Teaching British Values
Promoting British Values at Swingate Primary School
The DfE reinforced the need "to create and enforce a clear and rigorous expectation on all schools to promote the fundamental British values of democracy, the rule of law, individual liberty and mutual respect and tolerance of those with different faiths and beliefs." The Government set out its definition of British values in the 2011 Prevent Strategy, and these values have been reiterated this year (2014).
The shared vision of the Bluebell federation and our Horsted Values demonstrate how the British Values underpin the life of the school:
“We all flourish from a wealth of learning experiences that positively impact on our educational, physical and emotional success.”
Empathy– Bravery– Resilience– Responsibility-
At Swingate, our caring ethos is evident in our sense of community and concern for each child’s academic, spiritual and moral growth: British Values are promoted in much of what we do and are embedded throughout our school vision.

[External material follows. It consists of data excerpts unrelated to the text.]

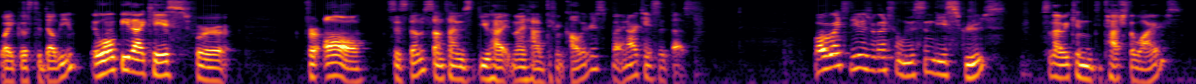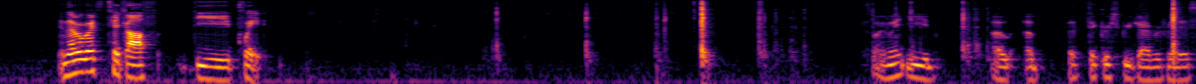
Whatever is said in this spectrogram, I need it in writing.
white goes to W. It won't be that case for for all systems. Sometimes you ha might have different colors, but in our case it does. What we're going to do is we're going to loosen these screws so that we can detach the wires. And then we're going to take off the plate. So I might need a, a, a thicker screwdriver for this.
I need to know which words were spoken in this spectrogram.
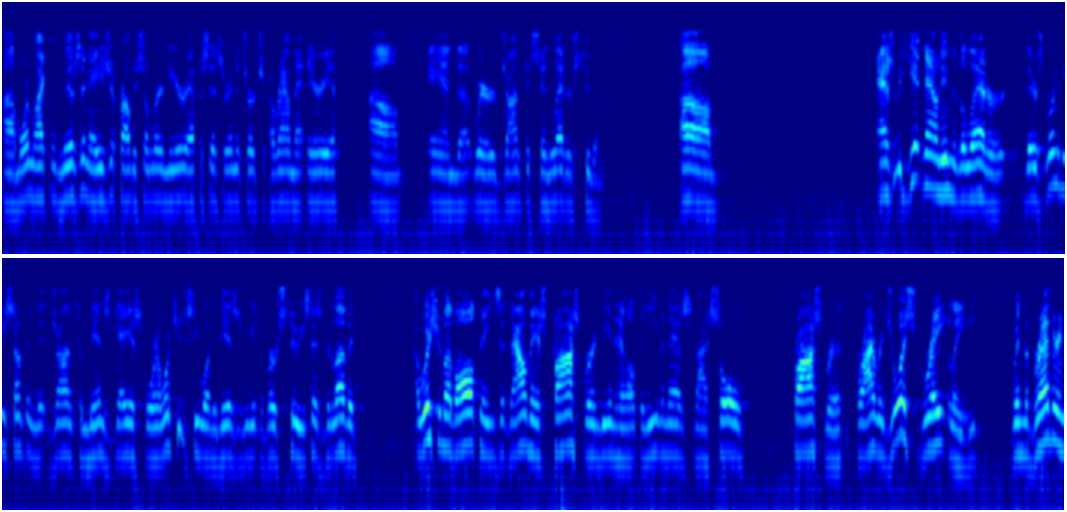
Uh, more than likely lives in Asia, probably somewhere near Ephesus or in the church around that area. Um, and uh, where John could send letters to them. Um, as we get down into the letter, there's going to be something that John commends Gaius for, and I want you to see what it is as we get to verse 2. He says, Beloved, I wish above all things that thou mayest prosper and be in health, and even as thy soul prospereth. For I rejoiced greatly when the brethren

The values are promoted through numerous avenues such as school assemblies, Religious Education and Relationships and Health Education sessions, engagement within the local and global community and through setting clear expectations through our behaviour as role models for our young children. Not only do we actively promote British Values, the opposite applies: we would actively challenge pupils, staff or parents who expressed opinions contrary to these fundamental British Values with the help of fully adopting the 9 Protected Characteristics. This would include ‘extremist’ views in which all staff have been trained to identify, using Prevent Training.

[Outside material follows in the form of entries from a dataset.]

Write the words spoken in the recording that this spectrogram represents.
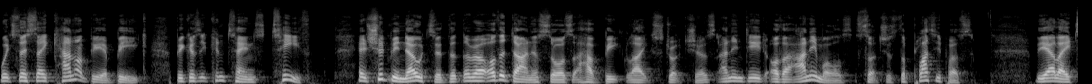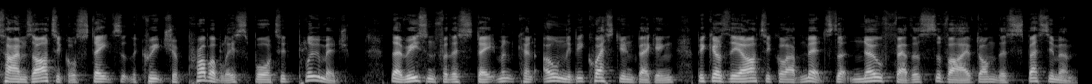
which they say cannot be a beak because it contains teeth. It should be noted that there are other dinosaurs that have beak like structures, and indeed other animals, such as the platypus. The LA Times article states that the creature probably sported plumage. Their reason for this statement can only be question begging because the article admits that no feathers survived on this specimen.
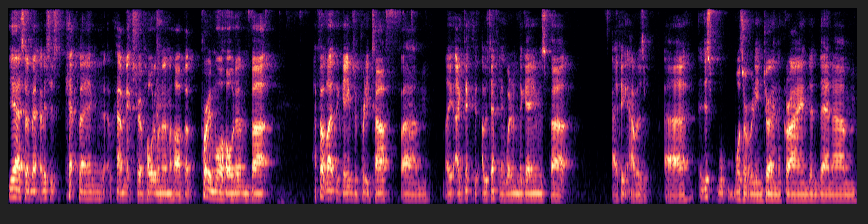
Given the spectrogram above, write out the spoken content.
yeah, so I, I just kept playing a kind of mixture of Hold'em and Omaha, but probably more Hold'em. But I felt like the games were pretty tough. Um, like I, I was definitely winning the games, but I think I was uh, I just wasn't really enjoying the grind. And then um,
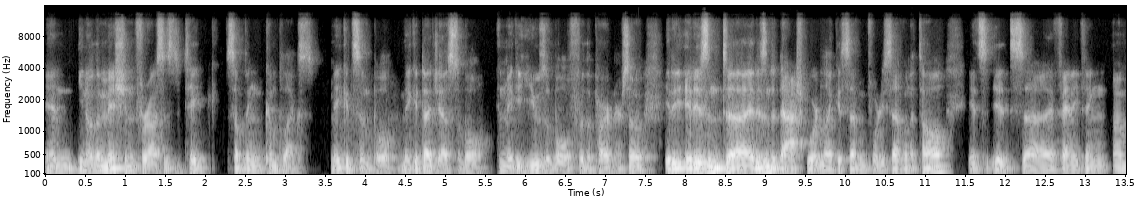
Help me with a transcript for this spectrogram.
and you know the mission for us is to take something complex make it simple, make it digestible, and make it usable for the partner. So it, it isn't uh, it isn't a dashboard like a 747 at all. It's it's uh, if anything um,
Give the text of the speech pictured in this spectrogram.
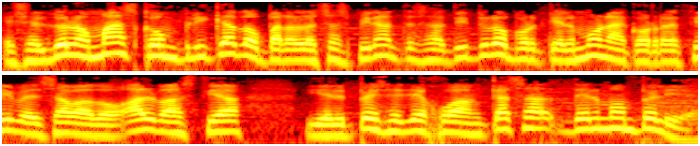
Es el duelo más complicado para los aspirantes al título porque el Mónaco recibe el sábado al Bastia y el PSG juega en casa del Montpellier.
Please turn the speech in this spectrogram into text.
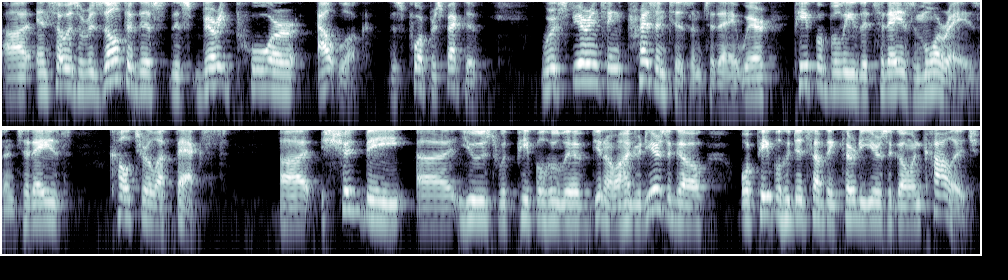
Uh, and so, as a result of this, this very poor outlook, this poor perspective, we're experiencing presentism today, where people believe that today's mores and today's cultural effects uh, should be uh, used with people who lived, you know, 100 years ago or people who did something 30 years ago in college.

At Swingate, we acknowledge that British Values are not necessarily unique to Britain and that they differ in no way from the values of many groups of people from many different countries and cultural backgrounds who may be represented in our school’s intake.
Being a part of Britain

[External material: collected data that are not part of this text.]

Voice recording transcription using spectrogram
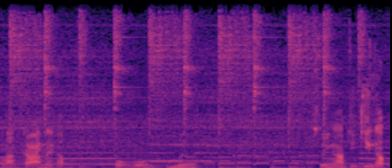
อลังการเลยครับ โอ้โห มือ สวยงามจริง ๆ ครับ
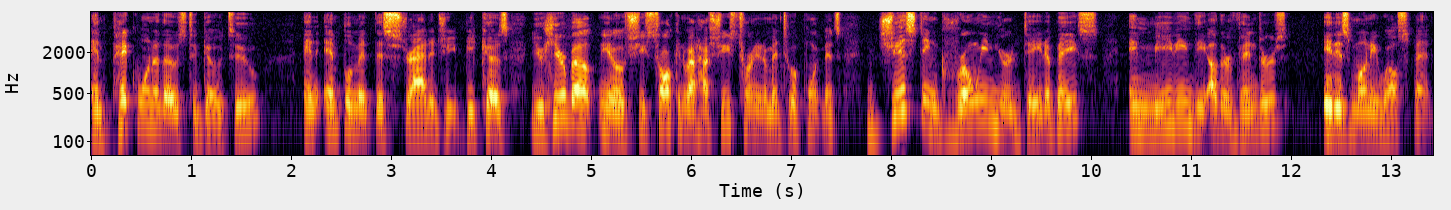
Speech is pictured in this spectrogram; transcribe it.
and pick one of those to go to and implement this strategy because you hear about, you know, she's talking about how she's turning them into appointments. Just in growing your database and meeting the other vendors, it is money well spent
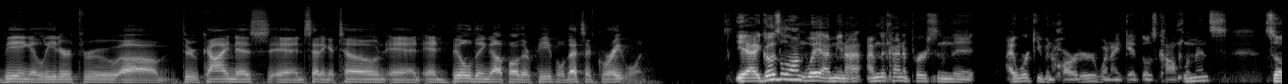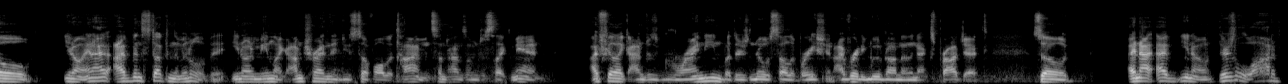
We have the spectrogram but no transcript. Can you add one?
being a leader through um, through kindness and setting a tone and and building up other people. That's a great one. Yeah, it goes a long way. I mean, I, I'm the kind of person that I work even harder when I get those compliments. So, you know, and I, I've been stuck in the middle of it. You know what I mean? Like I'm trying to do stuff all the time. And sometimes I'm just like, man, I feel like I'm just grinding, but there's no celebration. I've already moved on to the next project. So, and I, I've, you know, there's a lot of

As a school, we value and celebrate the diverse heritages of everybody at Horsted School. Alongside this, we value and celebrate being part of Britain. In general terms, this means that we celebrate traditions and customs throughout the course of the year; for example, Harvest Festival during the autumn term, the Christingle and Nativity productions at Christmas and Easter celebrations in March/April. We raise money and awareness for British charities and organisations like Anti-Bullying week, Children’s Mental Health week, Red Nose Day etc.
Furthermore, children learn about being part of Britain from different perspectives. Across our curriculum, children learn about Britain through many avenues, including:
British geographical units and areas of focus that the children cover are:
- What is it like to live here?
- What is the weather like in the UK?
- What is amazing about our local area and in the UK?
- Where Britain is in relation to the rest of Europe and other countries in the world.
- Do we live in a hot or cold country?
- Local woodland and how is it used?
- Rivers, UK rivers and local rivers.
- Where does our food come from?
- Where does our energy come from?
- How could we make our local area more environmentally friendly?
In KS1, children compare British life from today to the past, including British schools.
Across KS2, Britain’s historical timeline is mapped, from:
- Would you prefer to live in the stone age, iron age or the bronze age?
- Why did the Romans settle in Britain?
- How hard was it to invade and settle in Britain?
- Were the Vikings raiders or peace-loving settlers?
- What was life like in Tudor England?
- Anglo-Saxons and their impact on Britain.
- Migration, including British migration.
- WW2 and the impact of the war on British people and the local area.
British values are intertwined throughout our curriculum, with Personal development, SMSC and British values mapping available for each subject taught.
Culturally: Children explore the range of cultures and faiths in Britain with our trips to various places of worship and compare the culture of the UK to that of other areas within the world.
At Swingate Primary these values are also reinforced regularly and in the following ways:
Each year the children decide upon their class charter and the rights associated with these. All the children contribute to the drawing up of the charter. We have a school council which meets regularly to discuss issues raised in class council meetings. The council has its own budget and is genuinely able to effect change within the school. Every child on the school council is voted in by their class. Children have an annual questionnaire where they are able to put forward their views about the school.
The Rule of Law
The importance of law, whether they are those that govern the class, the school, or the country, are consistently reinforced at Swingate Primary School. Pupils are taught from an early age the rules of the school. Pupils are taught the value and reasons behind rules and laws, that they govern and protect us, the responsibilities that this involves and the consequences when laws are broken. Visits from authorities such as the Police and Fire Service help reinforce this message.
At Swingate Primary School, pupils are actively encouraged to make choices, knowing that they are in a safe and supportive environment. As a school we educate and provide boundaries for young pupils to make informed choices, through a safe environment and an empowering education. Pupils are encouraged to know, understand and exercise their rights and personal freedoms and advised how to exercise these safely, for example, through our Online Safety and PSHE lessons.
Mutual respect is at the heart of our values. Children learn that their behaviours have an effect on their own rights and those of others. All members of the school community treat each other with respect.
Tolerance of those of Different Faiths and Beliefs
At Swingate Primary we actively promote diversity through our celebrations of different faiths and cultures. Religious Education lessons and PSHCE lessons reinforce messages of tolerance and respect for others. Members of different faiths and religions are encouraged to share their knowledge to enhance learning within classes and the school. The children visit places of worship that are important to different faiths.